Anything starring Diane Keaton - Has this woman lost her mind? This woman, Annie Hall, is turning out total crap. Makes me cringe.

Movie I caught on DVD just this year:

Junebug - Delightful. And a reminder that everyone's family - not just yours - has a certain level of crazy. And again, that Amy Adams is great.

Holding my breath for the Academy Awards ... they are totally political and mean very little, really (Reese Witherspoon over Felicity Huffman? Come on!). But I always get sucked in.

And frankly, I would match my list of the top films of the year against any critic. However, I am considering myself lucky - critics had to sit through PS I Love You, and I only had to watch the trailer to know that it was a klinker!

Tuesday, January 01, 2008

Happy New Year!

2008. Wow.

The passage of time never ceases to amaze me - the speed at which it occurs is alarming. Part of me feels like a sophomore in high school, partying in a classmate's basement, while another part of me is celebrating the new year with my brand-new infant daughter. Or my third infant daughter in a foreign country.

None of these scenarios is the me of today - the most recent of those events is nine years old. The me of today rang in the new year with my husband and two of my three daughters at a neighbor's party (the eldest no longer finds us cool enough to party with), then went to another friend's for a New Year's Day open house, where we toasted the year's possibilities.

The possibilities overwhelm me - they are endless. The open house today confirmed that - we were with a very special group of our Houston friends, mostly church friends, and they are an amazing assortment of people. A list of their talents, education, and accomplishments would amaze you - it always does me. (Houston is too big, but in Peoria and Lafayette, places where I felt more connected, when I would glance through a list of movers and shakers in town, the number who went to my church was shocking.

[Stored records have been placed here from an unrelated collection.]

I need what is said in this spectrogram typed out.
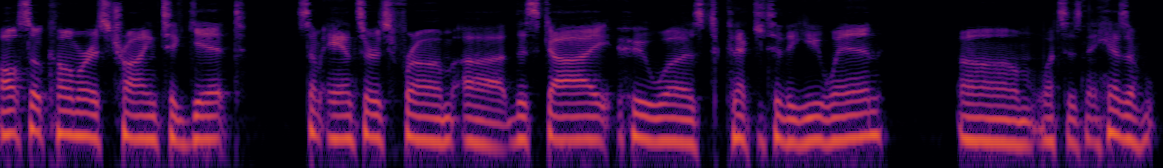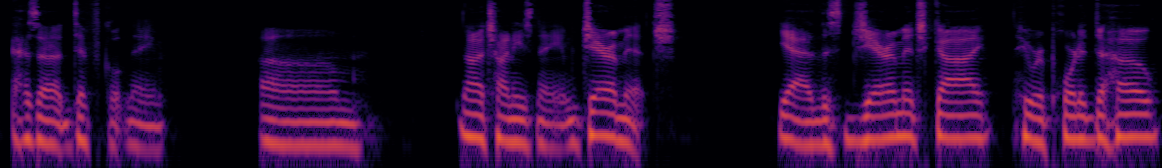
also Comer is trying to get some answers from uh, this guy who was connected to the UN. Um, what's his name? He has a has a difficult name. Um, not a Chinese name. Jeremic. Yeah, this Jeremic guy who reported to Ho.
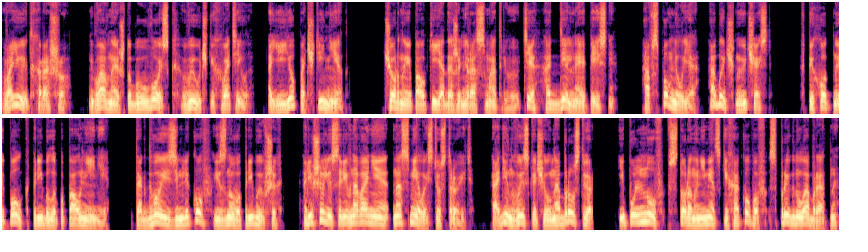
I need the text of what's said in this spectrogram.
воюет хорошо. Главное, чтобы у войск выучки хватило, а ее почти нет. Черные полки я даже не рассматриваю, те — отдельная песня. А вспомнил я обычную часть. В пехотный полк прибыло пополнение. Так двое земляков из новоприбывших решили соревнование на смелость устроить. Один выскочил на бруствер и, пульнув в сторону немецких окопов, спрыгнул обратно.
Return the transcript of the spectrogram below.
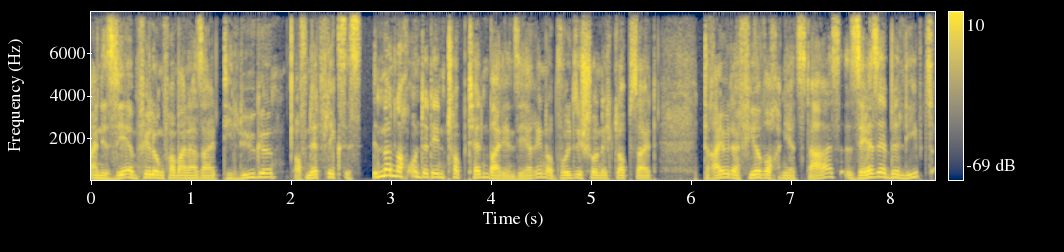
eine Sehempfehlung von meiner Seite, Die Lüge auf Netflix ist immer noch unter den Top 10 bei den Serien, obwohl sie schon, ich glaube, seit drei oder vier Wochen jetzt da ist. Sehr, sehr beliebt,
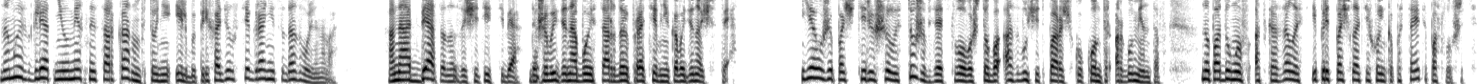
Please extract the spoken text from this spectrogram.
На мой взгляд, неуместный сарказм в тоне Эльбы переходил все границы дозволенного. «Она обязана защитить тебя, даже выйдя на бой с ордой противника в одиночестве». Я уже почти решилась тоже взять слово, чтобы озвучить парочку контраргументов, но, подумав, отказалась и предпочла тихонько постоять и послушать.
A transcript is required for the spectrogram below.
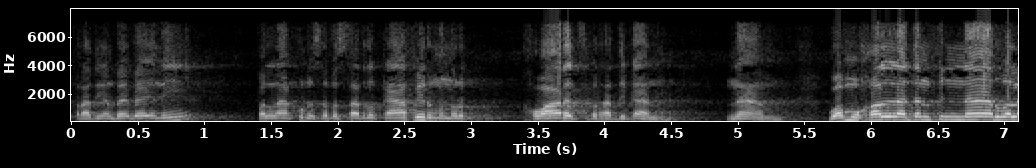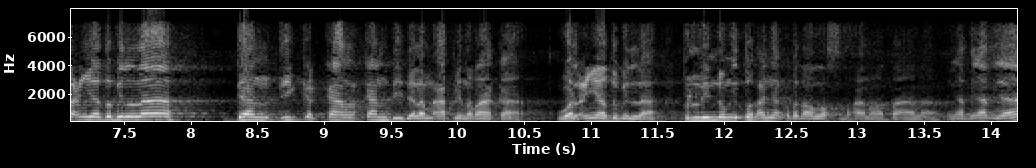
Perhatikan baik-baik ini, pelaku dosa besar itu kafir menurut Khawarij, perhatikan. Naam. Wa mukhalladan finnar wal billah dan dikekalkan di dalam api neraka. Wal billah. Berlindung itu hanya kepada Allah Subhanahu wa taala. Ingat-ingat ya.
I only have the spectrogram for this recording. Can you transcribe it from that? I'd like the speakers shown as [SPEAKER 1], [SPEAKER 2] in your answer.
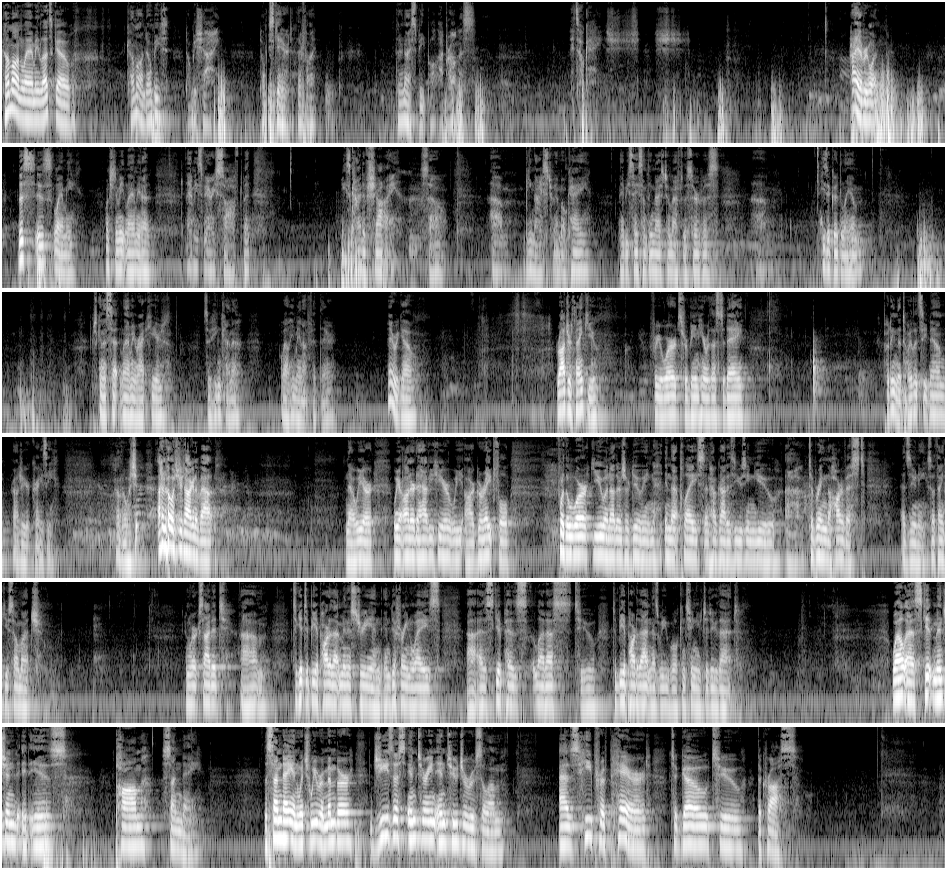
[SPEAKER 1] Come on, Lammy, let's go. Come on, don't be don't be shy. Don't be scared. They're fine. They're nice people, I promise. It's okay. Shh, shh. Hi, everyone. This is Lammy. I want you to meet Lammy. I, Lammy's very soft, but he's kind of shy. So um, be nice to him, okay? Maybe say something nice to him after the service. Um, he's a good lamb. I'm just going to set Lammy right here so he can kind of, well, he may not fit there. There we go. Roger, thank you for your words, for being here with us today. Putting the toilet seat down, Roger, you're crazy. I don't know what you I don't know what you're talking about. No, we are we are honored to have you here. We are grateful for the work you and others are doing in that place and how God is using you uh, to bring the harvest at Zuni. So thank you so much. And we're excited um, to get to be a part of that ministry in, in differing ways uh, as Skip has led us to, to be a part of that and as we will continue to do that. Well, as Skip mentioned, it is Palm Sunday. The Sunday in which we remember Jesus entering into Jerusalem as he prepared to go to the cross.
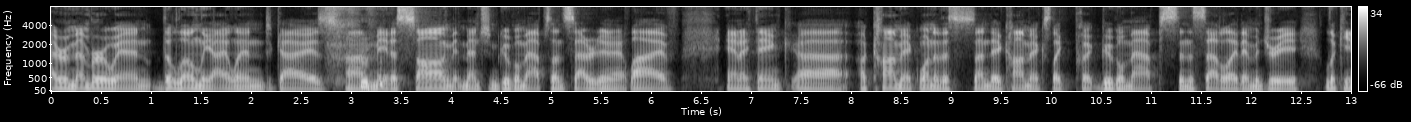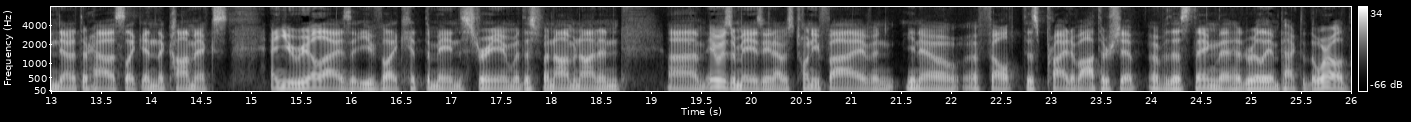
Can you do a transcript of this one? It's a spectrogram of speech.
I remember when the Lonely Island guys um, made a song that mentioned Google Maps on Saturday Night Live, and I think uh, a comic, one of the Sunday comics, like put Google Maps and the satellite imagery looking down at their house, like in the comics, and you realize that you've like hit the mainstream with this phenomenon. And um, it was amazing. I was 25 and, you know, felt this pride of authorship over this thing that had really impacted the world.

My editor always laughed about how many letter writers to the newspaper were people I knew from church.)

So today I was forced to confront the new year and deal with it head on. But I did so in the company of great friends, people whom I know will make a difference in 2008. It was a good feeling. A lot is set to happen this year - it's an election year, after all - but rather than dreading any of the changes in store, today, we were feeling optimistic, energized by the possibilities.

Plus David Letterman and Law & Order both return soon ... does it really get any better than that?!?